EXERCISE DIRECTIONS: Return every record below exactly as given, images excluded.

Extracted data entries:
________________________

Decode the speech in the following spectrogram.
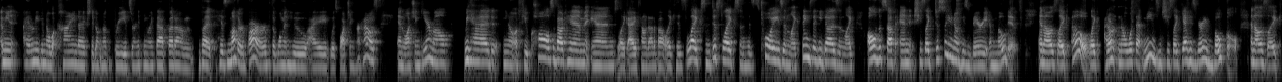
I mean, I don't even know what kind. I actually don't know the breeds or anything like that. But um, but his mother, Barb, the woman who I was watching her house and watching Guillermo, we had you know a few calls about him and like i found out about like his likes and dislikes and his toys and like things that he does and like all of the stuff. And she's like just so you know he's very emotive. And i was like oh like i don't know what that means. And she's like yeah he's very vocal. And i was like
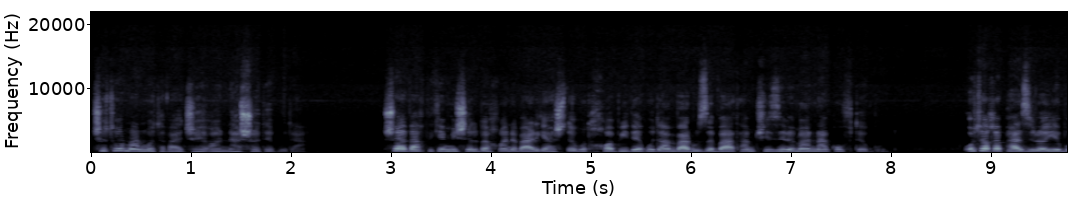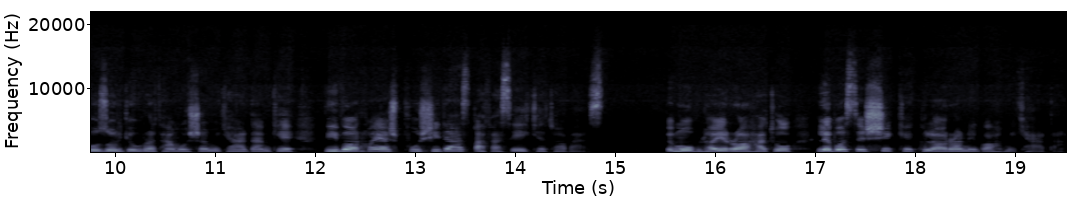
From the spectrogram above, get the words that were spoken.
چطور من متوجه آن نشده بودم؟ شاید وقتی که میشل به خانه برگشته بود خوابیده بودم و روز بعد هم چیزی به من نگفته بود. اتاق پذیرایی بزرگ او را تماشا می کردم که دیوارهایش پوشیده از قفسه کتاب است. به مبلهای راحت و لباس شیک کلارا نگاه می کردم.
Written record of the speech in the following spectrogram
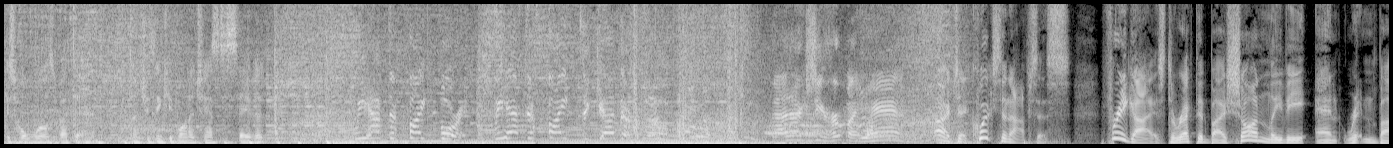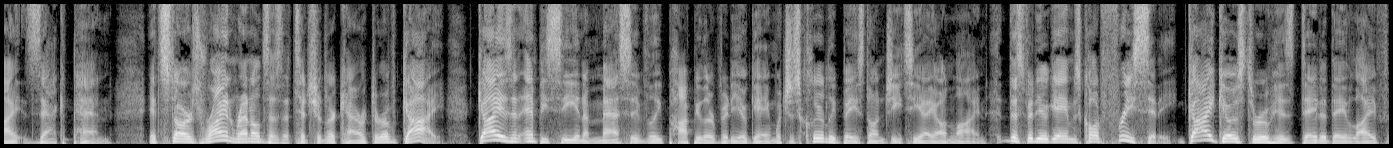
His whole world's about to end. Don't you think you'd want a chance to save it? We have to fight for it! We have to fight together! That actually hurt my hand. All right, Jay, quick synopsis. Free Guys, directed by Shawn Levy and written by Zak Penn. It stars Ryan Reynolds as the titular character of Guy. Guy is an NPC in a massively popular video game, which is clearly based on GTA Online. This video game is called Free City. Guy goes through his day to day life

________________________

YOUR RESPONSE:
Decode the speech in the following spectrogram.
I mean, I don't even know what kind. I actually don't know the breeds or anything like that. But um, but his mother, Barb, the woman who I was watching her house and watching Guillermo, we had you know a few calls about him and like i found out about like his likes and dislikes and his toys and like things that he does and like all of the stuff. And she's like just so you know he's very emotive. And i was like oh like i don't know what that means. And she's like yeah he's very vocal. And i was like
From the spectrogram above, get the words that were spoken.
چطور من متوجه آن نشده بودم؟ شاید وقتی که میشل به خانه برگشته بود خوابیده بودم و روز بعد هم چیزی به من نگفته بود. اتاق پذیرایی بزرگ او را تماشا می کردم که دیوارهایش پوشیده از قفسه کتاب است. به مبلهای راحت و لباس شیک کلارا نگاه می کردم.
Written record of the speech in the following spectrogram
His whole world's about to end. Don't you think you'd want a chance to save it? We have to fight for it! We have to fight together! That actually hurt my hand. All right, Jay, quick synopsis. Free Guys, directed by Shawn Levy and written by Zak Penn. It stars Ryan Reynolds as the titular character of Guy. Guy is an NPC in a massively popular video game, which is clearly based on GTA Online. This video game is called Free City. Guy goes through his day to day life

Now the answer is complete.